Journalists at Entebbe Airport say Arinaitwe was once again in action there as a sign that the Rapid Response Unit (RRU) was involved. RRU operates under the Chieftaincy of Military Intelligence (CMI) of Brig, James Mugira who answers to the Coordinator of Intelligence Services, Gen. David Tinyefuza. This group is reportedly in continuous feuds with Kayihura for favour from Museveni. They are unhappy that Museveni appears to favour Kayihura. They are angry that Kayihura has hogged all credit for the just ended largely peaceful national elections. It is alleged that during a recent security meeting, they accused Kayihura of fuelling the Walk-to-Work protests by handling it with `kid gloves’. This group had vowed to tame Besigye’s `arrogance’ and make the cost of protests very high. Battering and `humiliating’ Besigye publicly was part of the strategy.
They advised that the NRM should avoid the “mistake” former President Milton Obote made by not arresting Museveni when he threatened rebellion immediately after the 1980 election. Museveni rode on popular belief that the election was rigged in Obote’s favour to launch the five-year bush war that brought him to power. The NRM/security radicals want Besigye locked away to prevent a replay.
They are the reason Inspector of Police Alphonso Mutabazi, who peacefully escorted UPC President Olara Otunnu to work, was swiftly suspended from duty. No known disciplinary action has been taken against the officers who roughed up Besigye and vandalised his car, notably Gilbert Arinaitwe and Turyagumanawe.

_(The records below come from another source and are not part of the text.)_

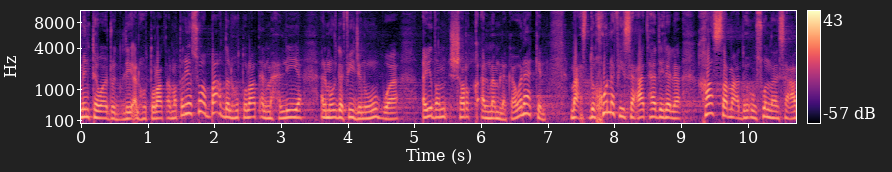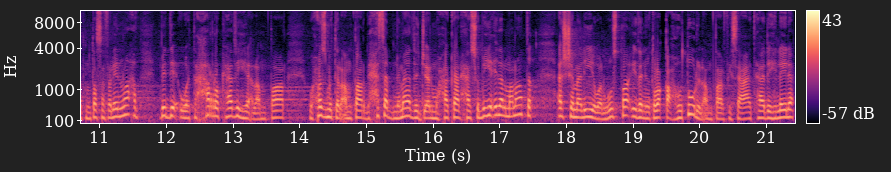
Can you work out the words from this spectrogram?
من تواجد للهطولات المطرية سوى بعض الهطولات المحلية الموجودة في جنوب وأيضا شرق المملكة. ولكن مع دخولنا في ساعات هذه الليلة خاصة مع وصولنا لساعات منتصف الليل نلاحظ بدء وتحرك هذه الأمطار وحزمة الأمطار بحسب نماذج المحاكاة الحاسوبية إلى المناطق الشمالية والوسطى. إذا يتوقع هطول الأمطار في ساعات هذه الليلة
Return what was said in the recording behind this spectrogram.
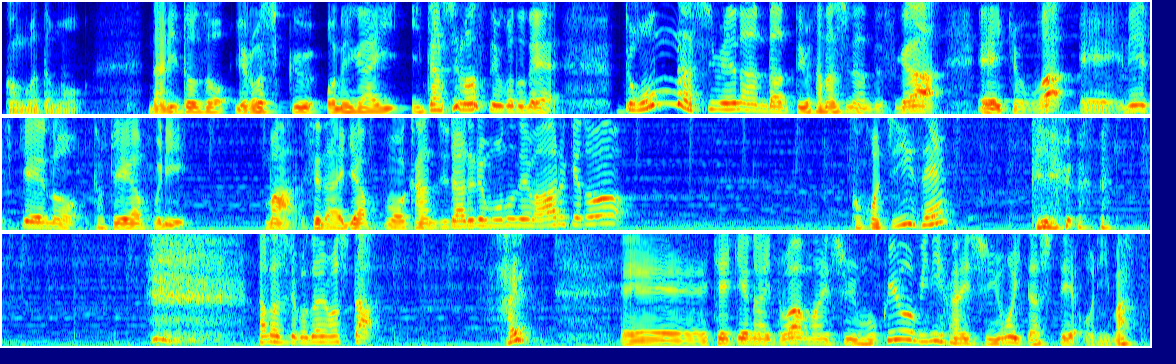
今後とも何卒よろしくお願いいたしますということで、どんな締めなんだっていう話なんですが、えー、今日は、えー、NHK の時計アプリ、まあ世代ギャップを感じられるものではあるけど、心地いいぜっていう 話でございました。はい。えー、KK ナイトは毎週木曜日に配信をいたしております。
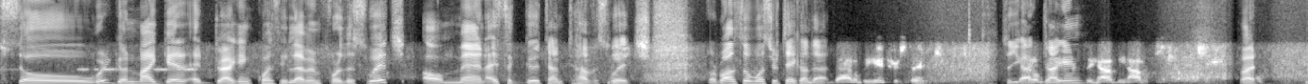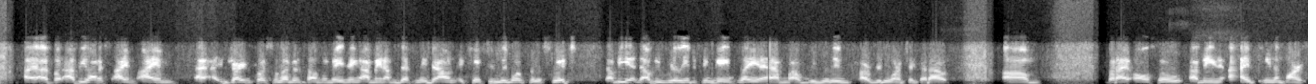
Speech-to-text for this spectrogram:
So we're gonna might get a Dragon Quest 11 for the Switch. Oh man, it's a good time to have a Switch. Garbanzo, what's your take on that? that'll be interesting. So you that'll got Dragon, interesting. I mean, I'm but I, I, but I'll be honest, I'm I am I, Dragon Quest Eleven sounds amazing. I mean, I'm definitely down. It going for the Switch. That'll be that'll be really interesting gameplay, and I'm, I'll be really I really want to check that out. Um, but I also, I mean, I have Kingdom Hearts.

Kayihura, who usually commands from the battlefield, was conspicuously absent during the last protests. Other sources say Kayihura was in charge of the operation and that, as Museveni retreated to his country home in Rwakitura to draft his new cabinet, he left orders that Kayihura was in charge of the security. President Museveni says it is Kayihura who alerted him when the first riots broke out in Kisekka Market in downtown Kampala on April 29. But other security bosses reportedly claim he did not involve them fast enough when the demonstrations first broke out.
Whatever the case, President Museveni has spoken to various top opposition leaders including DP President General Norbert Mao, Mukono North MP Betty Nambooze and the Masaka Municipality MP-elect Mathias Mpuuga, who is also the national coordinator of the walk-to-work campaign. Sources say he has dangled juicy posting for them as long as they abandon Besigye “who has nothing to lose and is on a suicide mission”.

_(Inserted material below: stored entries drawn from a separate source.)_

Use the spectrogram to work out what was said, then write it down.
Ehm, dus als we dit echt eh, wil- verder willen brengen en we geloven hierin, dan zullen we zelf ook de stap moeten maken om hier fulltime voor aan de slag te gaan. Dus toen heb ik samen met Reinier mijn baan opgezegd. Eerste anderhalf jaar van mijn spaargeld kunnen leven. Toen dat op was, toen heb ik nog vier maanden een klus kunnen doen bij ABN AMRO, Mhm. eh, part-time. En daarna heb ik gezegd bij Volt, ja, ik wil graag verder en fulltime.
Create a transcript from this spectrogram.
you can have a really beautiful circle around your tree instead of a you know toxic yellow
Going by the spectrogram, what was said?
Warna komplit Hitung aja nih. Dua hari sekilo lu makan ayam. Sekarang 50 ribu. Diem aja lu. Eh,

The attempt to isolate and discredit Besigye is deliberate.
“Besigye should say, `I failed to be president but if you had voted me, on this question of food price, this is what I would do’,” says Prof. Tarsis Kabwegyere.
“Besigye was the first to attack the security men with a hammer. One of the people in his car attacked the police with pepper spray,” said Minister of State for Internal Affairs, Matia Kasaija. He added: “They (protesters) should not protest on the streets. If they have a contribution to make, they should make it to us and we consider it in parliament.”

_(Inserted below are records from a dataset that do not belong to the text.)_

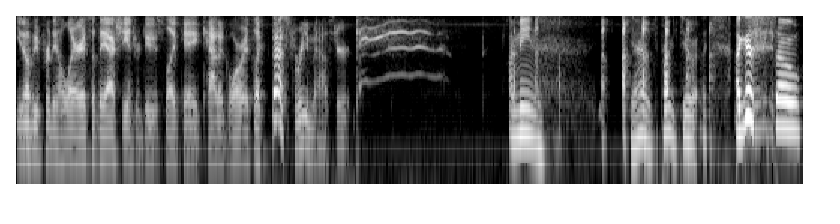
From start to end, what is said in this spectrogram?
you know, it'd be pretty hilarious if they actually introduced like a category. It's like best remaster. I mean, yeah, you could probably do it. I guess so.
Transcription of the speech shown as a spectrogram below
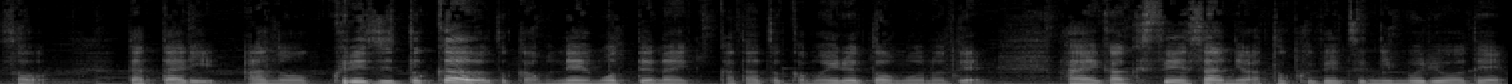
そう。だったり、あの、クレジットカードとかもね、持ってない方とかもいると思うので、はい、学生さんには特別に無料で、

It is an ironical demand. In effect, these members of Museveni’s government are saying the opposition politicians must help them to govern. They deliberately forget that the raison d’etre of the opposition is not to help the government in power to govern; rather the opposition should use every lawful opportunity to kick the government out of power.
Museveni did more than that when he took up guns to fight Obote’s government in 1980. Unfortunately, his brutal suppression of lawful opposition has left some in the international community, comparing his regime to the brutal dictator Idi Amin.